De Quervain’s Disease a condition causing pain near the thumb and wrist

Learn About Treatment Options

“ Dr. Fitz is the epitome of what we look for not only in a physician, but what you expect from a specialist. His team, to include the surgery staff, is nothing less than total professionals that are knowledgeable, confident and caring. Seriously, do not waste your time, energy and money going anywhere else.” - Jim J.

About De Quervain’s

De Quervain’s tendinitis is a condition causing painful tendons on the thumb side of the wrist. The tendons that move the thumb travel through a tunnel called the first dorsal compartment. This tunnel (tendon sheath) can enlarge and thicken in some patients causing pain during movement of the wrist and thumb.


Often, the cause of this disease is unknown. Overuse, repetitive grasping, and certain inflammatory conditions such as rheumatoid arthritis can all trigger the disease. Racquet sports and various workplace tasks may also aggravate the condition. While anyone can get this disease, it tends to affect women more often than men.


  • Pain on the thumb side of the wrist or at the base of the thumb
  • Swelling on the thumb side of the wrist
  • Pain in the wrist that can travel up the forearm

Treatment Options

Treatment options for De Quervain’s include non-steroidal anti-inflammatory medications (NSAIDs), splints, steroid injections, and surgery. When the conservative treatments stop working and the condition becomes more chronic it is then suggested to look at surgical options. Surgery has typically involved a larger opening of the tunnel to make more room for the tendons. After the surgery the patient has to keep the incision covered for up to 4 weeks.

Dr. Fitzmaurice has developed the EndoTech® Endoscopic De Quervain’s Release, a minimally-invasive technique to treat this condition. This technique requires only a small incision using endoscopic equipment. The thickened tissue (tunnel) over the tendons is then released providing more room for movement.

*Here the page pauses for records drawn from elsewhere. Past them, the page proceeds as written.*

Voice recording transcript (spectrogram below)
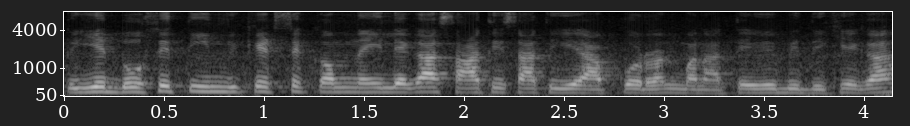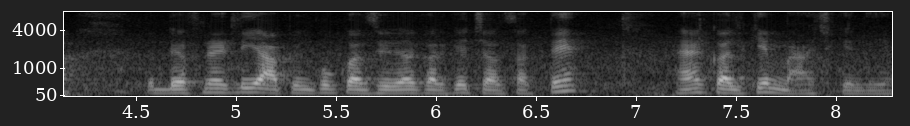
तो ये दो से तीन विकेट से कम नहीं लेगा, साथ ही साथ ये आपको रन बनाते हुए भी दिखेगा। तो डेफिनेटली आप इनको कंसिडर करके चल सकते हैं कल के मैच के लिए।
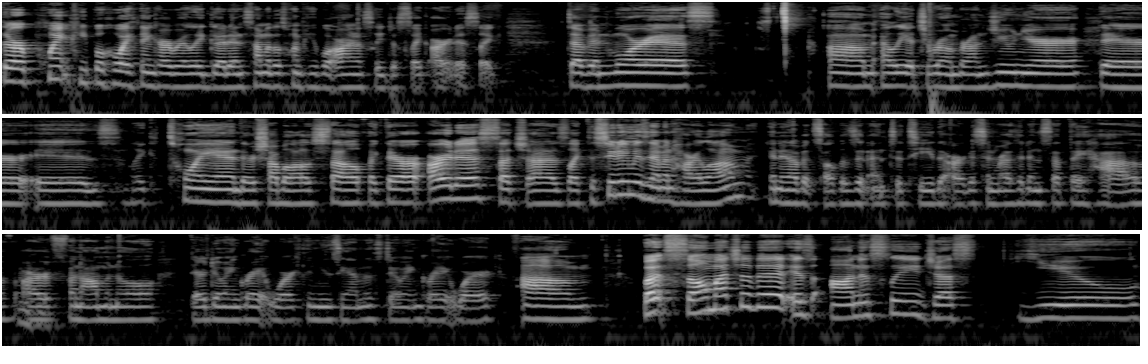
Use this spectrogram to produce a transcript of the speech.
There are point people who I think are really good, and some of those point people are honestly just like artists, like Devin Morris, um, Elliot Jerome Brown Jr. There is like Toyin. There's Tschabalala Self. Like there are artists such as like the Studio Museum in Harlem, in and of itself is an entity. The artists in residence that they have are phenomenal. They're doing great work. The museum is doing great work. Um, but so much of it is honestly just you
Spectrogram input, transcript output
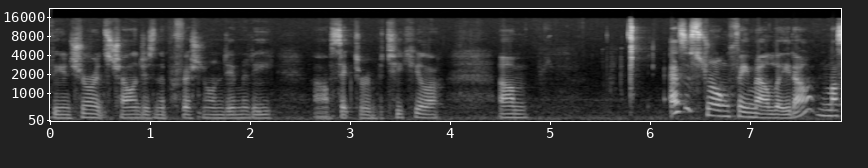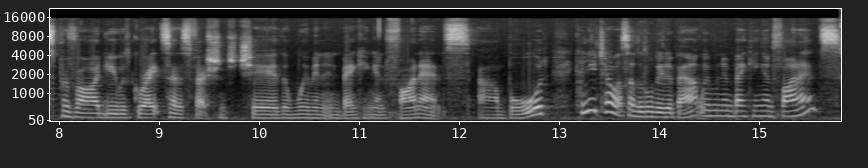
the, insurance challenges in the professional indemnity uh, sector in particular. Um, as a strong female leader, must provide you with great satisfaction to chair the Women in Banking and Finance uh, Board. Can you tell us a little bit about Women in Banking and Finance?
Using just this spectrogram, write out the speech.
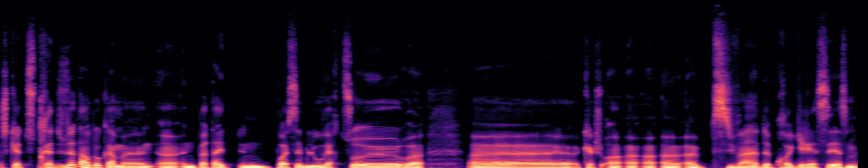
ce que tu traduisais tantôt comme un- un- une peut-être une possible ouverture, euh, euh, quelque un, un- un- un petit vent de progressisme,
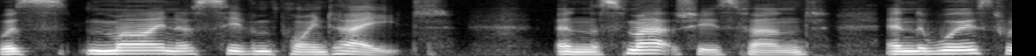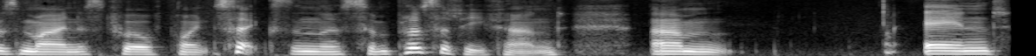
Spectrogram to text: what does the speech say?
was minus 7.8 in the Smart Shares Fund, and the worst was minus 12.6 in the Simplicity Fund. Um, and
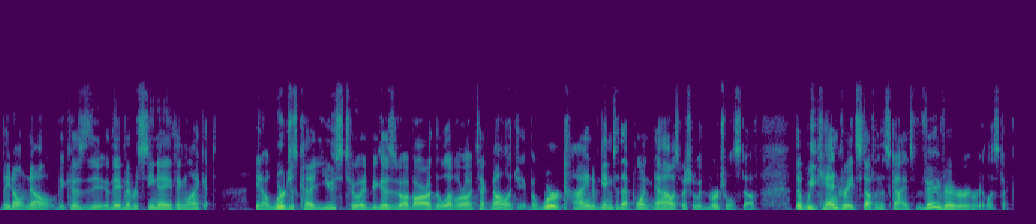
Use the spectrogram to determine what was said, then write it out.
They don't know because they, they've never seen anything like it. You know, we're just kind of used to it because of our the level of our technology. But we're kind of getting to that point now, especially with virtual stuff, that we can create stuff in the sky. It's very, very, very realistic.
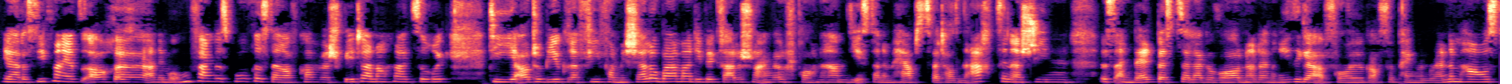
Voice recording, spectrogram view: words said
Ja, das sieht man jetzt auch äh, an dem Umfang des Buches. Darauf kommen wir später nochmal zurück. Die Autobiografie von Michelle Obama, die wir gerade schon angesprochen haben, die ist dann im Herbst 2018 erschienen, ist ein Weltbestseller geworden und ein riesiger Erfolg auch für Penguin Random House.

This allows for pain free movement of the thumb immediately after the surgery. The dressings are removed in 2 days and patients are able to return to work within 1 week.


  • A small incision is made, and the thickened tissue (tunnel) over the tendons is released
  • This technique leaves the surrounding tissues unharmed
  • Movement is allowed immediately after surgery and dressings are removed in 2 days
  • Shorter recovery time, within 1 week
  • Less pain

‘Open’ Approach

  • Large incision through the palm, down to the transverse carpal ligament
  • 6-8 week recovery time
  • Up to 57% recurrence rate
  • 7-20% persistent symptoms

Studies have shown that this remarkable visualization significantly decreases surgical risks, with zero complications to date in over 4000 procedures performed. EndoTech® results in the least amount of pain and fastest recovery compared to other surgical techniques. This allows for a much higher success rate and a greater overall patient outcome.

Fitzmaurice Hand Institute
8841 E Bell Rd #201
Scottsdale, AZ 85260